  • The Eurasia Group, in a note Saturday night: "A small $2–$3 [per barrel] premium would emerge if the damage appears to be an issue that can be resolved quickly, and $10 if the damage to Aramco’s facilities is significant [leading] to prolonged supply outages."
  • S&P Global Platts Analytics estimates a rise of at least $10 and perhaps much more. Dangers to Middle East supply and spare production capacity could "see prices test $80/b despite Saudi Arabia [on Saturday] claiming production and exports will not be significantly impacted."

The intrigue: The attacks could mean new headwinds for the Saudis' revived plans for the initial public offering of a slice of state oil giant Aramco.

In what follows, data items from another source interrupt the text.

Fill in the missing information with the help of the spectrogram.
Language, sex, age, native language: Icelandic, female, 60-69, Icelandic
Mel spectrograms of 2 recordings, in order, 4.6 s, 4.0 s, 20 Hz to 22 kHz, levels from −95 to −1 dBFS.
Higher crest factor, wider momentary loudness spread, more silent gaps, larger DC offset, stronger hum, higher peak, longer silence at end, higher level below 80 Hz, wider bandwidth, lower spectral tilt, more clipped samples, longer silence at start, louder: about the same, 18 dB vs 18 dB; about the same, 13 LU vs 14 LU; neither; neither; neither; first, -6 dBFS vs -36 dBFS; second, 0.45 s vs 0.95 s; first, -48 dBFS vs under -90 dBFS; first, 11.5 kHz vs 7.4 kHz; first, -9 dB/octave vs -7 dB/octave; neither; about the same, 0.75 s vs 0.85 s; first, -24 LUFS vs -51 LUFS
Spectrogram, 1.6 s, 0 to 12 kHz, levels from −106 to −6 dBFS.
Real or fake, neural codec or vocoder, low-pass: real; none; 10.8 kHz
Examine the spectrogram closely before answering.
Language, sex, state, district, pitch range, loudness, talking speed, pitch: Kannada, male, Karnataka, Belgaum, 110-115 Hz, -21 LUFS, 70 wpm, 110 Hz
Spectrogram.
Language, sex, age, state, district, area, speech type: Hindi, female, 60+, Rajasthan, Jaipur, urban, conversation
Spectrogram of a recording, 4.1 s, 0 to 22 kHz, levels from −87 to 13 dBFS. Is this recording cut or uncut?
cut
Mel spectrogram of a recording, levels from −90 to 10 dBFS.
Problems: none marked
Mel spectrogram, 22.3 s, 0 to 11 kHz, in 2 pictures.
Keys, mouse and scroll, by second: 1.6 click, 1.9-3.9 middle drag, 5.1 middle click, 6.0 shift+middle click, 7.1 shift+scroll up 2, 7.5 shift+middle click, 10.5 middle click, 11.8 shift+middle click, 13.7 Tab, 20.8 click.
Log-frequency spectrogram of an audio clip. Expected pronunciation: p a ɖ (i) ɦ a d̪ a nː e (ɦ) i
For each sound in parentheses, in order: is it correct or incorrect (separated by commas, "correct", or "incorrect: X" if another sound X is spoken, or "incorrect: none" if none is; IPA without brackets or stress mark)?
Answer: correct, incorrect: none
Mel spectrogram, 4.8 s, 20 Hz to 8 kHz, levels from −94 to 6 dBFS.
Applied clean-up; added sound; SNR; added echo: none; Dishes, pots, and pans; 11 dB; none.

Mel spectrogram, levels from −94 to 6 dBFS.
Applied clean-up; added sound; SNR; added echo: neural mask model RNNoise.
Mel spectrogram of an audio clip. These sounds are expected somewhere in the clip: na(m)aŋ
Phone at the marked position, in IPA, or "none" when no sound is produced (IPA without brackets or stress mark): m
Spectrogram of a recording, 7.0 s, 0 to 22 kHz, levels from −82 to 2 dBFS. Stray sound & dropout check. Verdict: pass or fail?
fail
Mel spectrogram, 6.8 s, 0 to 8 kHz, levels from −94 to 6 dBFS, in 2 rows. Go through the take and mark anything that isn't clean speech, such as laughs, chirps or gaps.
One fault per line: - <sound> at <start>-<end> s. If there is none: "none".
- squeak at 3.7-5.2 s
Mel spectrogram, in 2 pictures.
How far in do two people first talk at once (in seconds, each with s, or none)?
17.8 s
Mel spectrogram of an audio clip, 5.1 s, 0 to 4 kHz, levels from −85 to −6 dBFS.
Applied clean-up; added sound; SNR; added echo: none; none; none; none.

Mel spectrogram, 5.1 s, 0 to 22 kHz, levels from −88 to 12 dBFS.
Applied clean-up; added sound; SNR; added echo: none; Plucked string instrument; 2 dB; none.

  • The Atlantic Council's Randolph Bell told Axios in an email Saturday that if the disrupted output is not brought back online quickly, it would "raise questions about Aramco’s resiliency to geopolitical threats."

Bell, who heads the think tank's Global Energy Center, adds:

  • "But even if the interruption is relatively short and Saudi benefited from the presumed bump in the price of oil — which, under other circumstances, would raise Aramco's IPO valuation — the attacks are far more likely to remind investors of the geopolitical risk the company faces and ultimately hurt the IPO."

Go deeper: Saudi oil sites hit by drone strikes: U.S. blames Iran

Editor's note: This post has been clarified to note that it's unclear whether the attacks were committed by drones or another means.

Go deeper

Trump grants flurry of last-minute pardons

Photo: Jabin Botsford/The Washington Post via Getty

President Trump issued 73 pardons and commuted the sentences of 70 individuals early Wednesday, 11 hours from leaving office.

Why it matters: It's a last-minute gift to some of the president's loyalists and an evident use of executive power with only hours left of his presidency. Axios reported in December that Trump planned to grant pardons to "every person who ever talked to me."

Trump revokes ethics order barring former aides from lobbying

Photo: Spencer Platt via Getty

Shortly after pardoning members of Congress and lobbyists convicted on corruption charges, President Trump revoked an executive order barring former officials from lobbying for five years after leaving his administration.

Why it matters: The order, which was signed eight days after he took office, was an attempt to fulfill his campaign promise to "drain the swamp."

  • But with less than 12 hours left in office, Trump has now removed those limitations on his own aides.

Trump pardons former GOP fundraiser Elliott Broidy

President Trump has pardoned Elliott Broidy, a former top Republican fundraiser who pleaded guilty late last year to conspiring to violate foreign lobbying laws as part of a campaign to sway the administration on behalf of Chinese and Malaysian interests.

Why it matters: Broidy was a deputy finance chair for the Republican National Committee early in Trump’s presidency, and attempted to leverage his influence in the Trump administration on behalf of his clients. The president's decision to pardon Broidy represents one last favor for a prominent political ally.